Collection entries
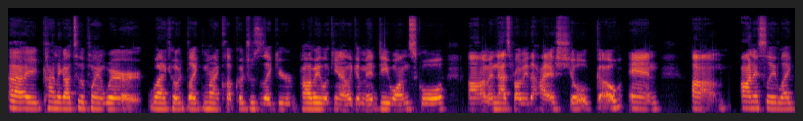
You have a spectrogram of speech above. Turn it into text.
I kind of got to the point where my coach, like my club coach, was like, "You're probably looking at like a mid D one school, um, and that's probably the highest you'll go." And um honestly like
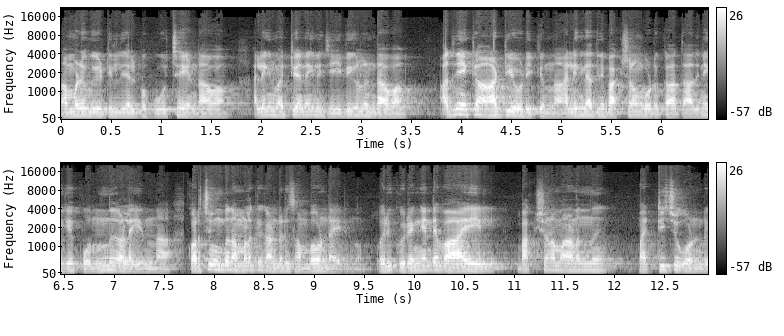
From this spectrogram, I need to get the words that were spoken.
നമ്മുടെ വീട്ടിൽ ചിലപ്പോൾ പൂച്ചയുണ്ടാവാം അല്ലെങ്കിൽ മറ്റു എന്തെങ്കിലും ജീവികൾ ഉണ്ടാവാം അതിനെയൊക്കെ ആട്ടി ഓടിക്കുന്ന അല്ലെങ്കിൽ അതിന് ഭക്ഷണം കൊടുക്കാത്ത അതിനെയൊക്കെ കൊന്നു കളയുന്ന കുറച്ച് മുമ്പ് നമ്മളൊക്കെ കണ്ടൊരു സംഭവം ഉണ്ടായിരുന്നു. ഒരു കുരങ്ങന്റെ വായയിൽ ഭക്ഷണമാണെന്ന് പറ്റിച്ചുകൊണ്ട്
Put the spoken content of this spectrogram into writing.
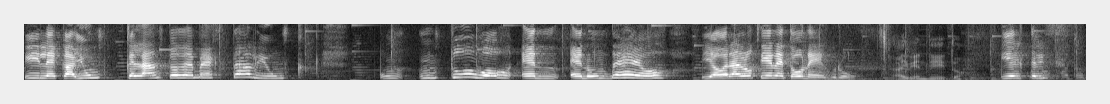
y le cayó un clanto de metal y un, un, un tubo en, en un dedo y ahora lo tiene todo negro. Ay, bendito. Y el tercero.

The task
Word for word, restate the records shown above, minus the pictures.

Reply
You have a spectrogram of speech above. Turn it into text.
I kind of got to the point where my coach, like my club coach, was like, "You're probably looking at like a mid D one school, um, and that's probably the highest you'll go." And um honestly like
From this spectrogram, I need to get the words that were spoken.
നമ്മുടെ വീട്ടിൽ ചിലപ്പോൾ പൂച്ചയുണ്ടാവാം അല്ലെങ്കിൽ മറ്റു എന്തെങ്കിലും ജീവികൾ ഉണ്ടാവാം അതിനെയൊക്കെ ആട്ടി ഓടിക്കുന്ന അല്ലെങ്കിൽ അതിന് ഭക്ഷണം കൊടുക്കാത്ത അതിനെയൊക്കെ കൊന്നു കളയുന്ന കുറച്ച് മുമ്പ് നമ്മളൊക്കെ കണ്ടൊരു സംഭവം ഉണ്ടായിരുന്നു. ഒരു കുരങ്ങന്റെ വായയിൽ ഭക്ഷണമാണെന്ന് പറ്റിച്ചുകൊണ്ട്
Put the spoken content of this spectrogram into writing.
y le cayó un clanto de metal y un, un, un tubo en, en un dedo y ahora lo tiene todo negro. Ay, bendito. Y el tercero.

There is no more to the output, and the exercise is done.